Below, I have several composite shots from the shindig, in which I took 186 15-second exposures between 2:32 a.m. and 3:27 a.m. from my house on the outskirts of Indianapolis. In all the photos, you can find the Big Dipper near or in the middle of the frame, its two stars at the end of the ladle pointing toward Polaris, the North Star and the tip of the Little Dipper.
The first is a mix of three exposures showing off three (probable) meteors on one set of stars (the meteors are circled in the second photo). Then there are the three original meteor-containing photos. Two of the meteors (just below Polaris) appear as dots instead of streaks; I'm guessing that's because the streak part of it wasn't bright enough to trip any pixels, while the ending burst was bright enough. The final meteor (near the tree line) did leave a streak.
The sixth picture isn't a meteor at all; it's the body of a rocket called Cosmos 2263, launched by Russia in September 1993. I captured it in 11 exposures, and when I first saw it I thought it could have been the International Space Station, which I've captured before. Alas, if I had stayed out for ten more minutes, I would have caught it.
The seventh photo is the crown jewel of the evening. Using some Photoshop CS6 magic, I combined all 186 photos, and I got long star trails. Quite deservedly, it's my new desktop background.
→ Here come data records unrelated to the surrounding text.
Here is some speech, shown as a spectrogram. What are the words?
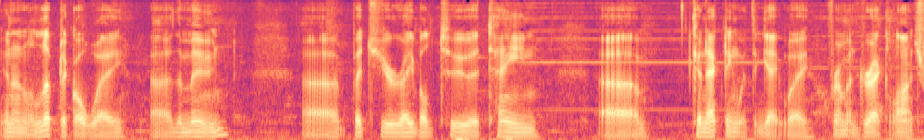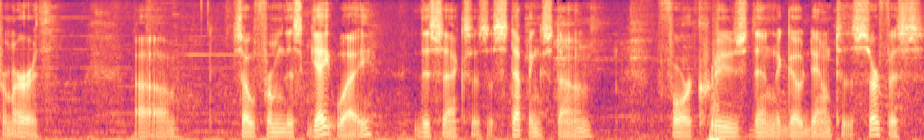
in an elliptical way uh, the moon, uh, but you're able to attain uh, connecting with the gateway from a direct launch from Earth. Um, so from this gateway, this acts as a stepping stone for crews then to go down to the surface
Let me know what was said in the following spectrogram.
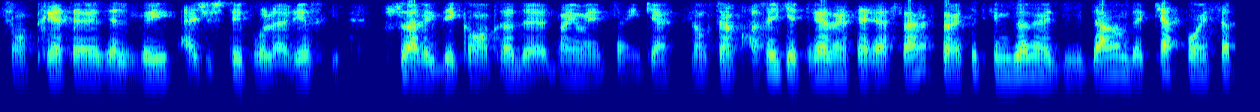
qui sont très, très élevés, ajustés pour le risque. Tout ça avec des contrats de 20-25 ans. Donc, c'est un profil qui est très intéressant. C'est un titre qui nous donne un dividende de 4,7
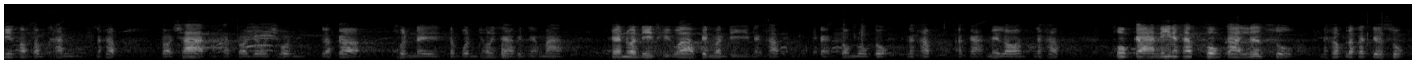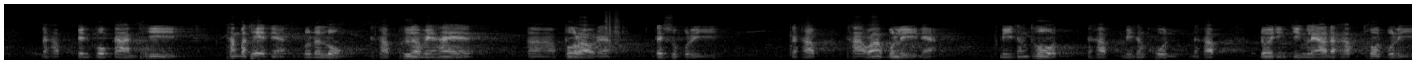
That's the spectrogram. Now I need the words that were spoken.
มีความสำคัญนะครับ ต่อชาตินะครับต่อเยาวชน แล้วก็คนในตำบลช่องติกาเป็นอย่างมากะฉะนั้นวันนี้ถือว่าเป็นวันดีนะครับแต่ต้มลงตกนะครับ อากาศไม่ร้อนนะครับ โครงการนี้นะครับ โครงการเลิกสูบนะครับ แล้วก็เจอสุขนะครับ เป็นโครงการที่ทั้งประเทศเนี่ยรณรงค์นะครับ เพื่อไม่ให้อ่าพวกเราเนี่ยได้สูบบุหรี่นะครับ ถามว่าบุหรี่เนี่ยมีทั้งโทษนะครับ มีทั้งคุณนะครับ โดยจริง ๆแล้วนะครับ โทษบุหรี่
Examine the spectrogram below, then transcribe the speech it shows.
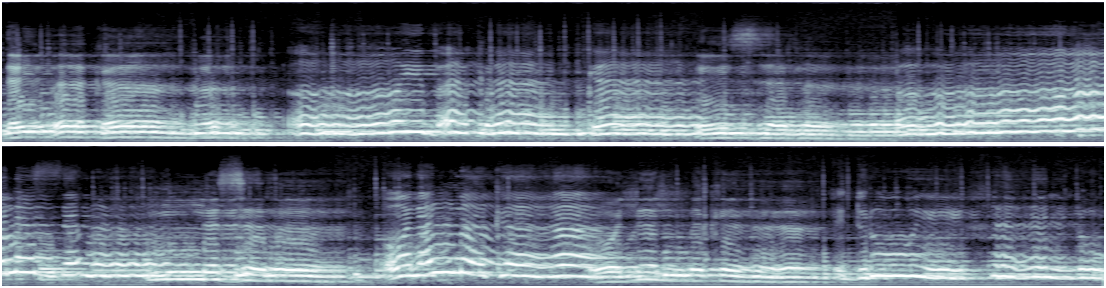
ده يبقى كان آه يبقى كان كان الزمان آه الزمان لا الزمان ولا المكان. ولا المكان. قدروا يخلوا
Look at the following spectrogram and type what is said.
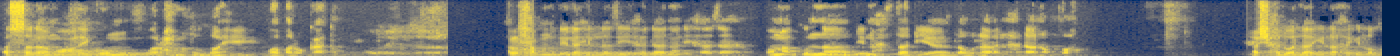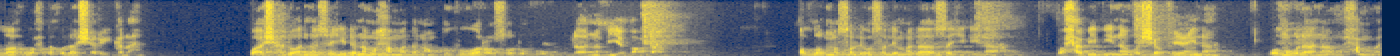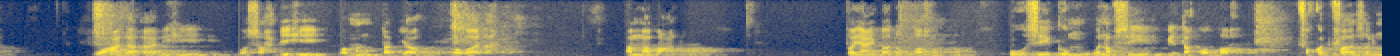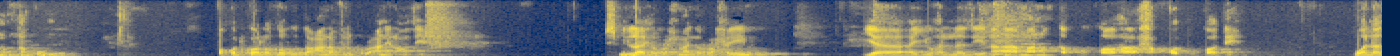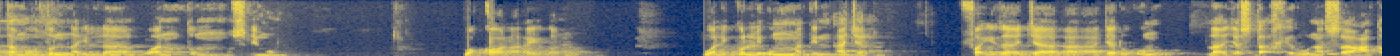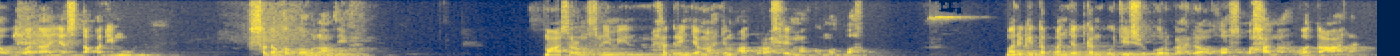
Assalamualaikum warahmatullahi wabarakatuh. Alhamdulillahillazi hadana li hadza wa ma kunna linahtadiya laula an hadana Allah. Asyhadu an la ilaha illallah wahdahu la syarika lah. Wa asyhadu anna sayyidana Muhammadan abduhu wa rasuluhu la nabiyya ba'dah. Allahumma salli wa sallim ala sayyidina wa habibina wa syafi'ina wa maulana Muhammad wa ala alihi wa sahbihi wa man tabi'ahu wa walah. Amma ba'du. Fa ya ibadallah, usikum wa nafsi bi faqad fazal muttaqun. Faqad qala Allah Ta'ala fil Qur'anil Azim. Bismillahirrahmanirrahim. Ya ayyuhalladzina amanu taqullaha haqqa tuqatih wa la tamutunna illa wa antum muslimun wa qala aidan wa likulli ummatin ajal fa idza jaa ajaluhum la yastakhiruna sa'ata wa la yastaqdimun sadaqallahu alazim Ma'asyar muslimin, hadirin jamaah Jumat rahimakumullah. Mari kita panjatkan puji syukur kehadirat Allah Subhanahu wa taala.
One more thing: Today is Memorial Day. It's set aside to remember veterans lost both in and out of wars, but it's also a good time to remember all people we loved, but who left us too soon. In the spirit of that, I recommend to you a poignant story from the Story Collider science podcast: Sara Seager: A New Search for Life. I rediscovered it today, and it shares at least two good messages that might help you deal with grief and, just maybe, help you live a fulfilling life.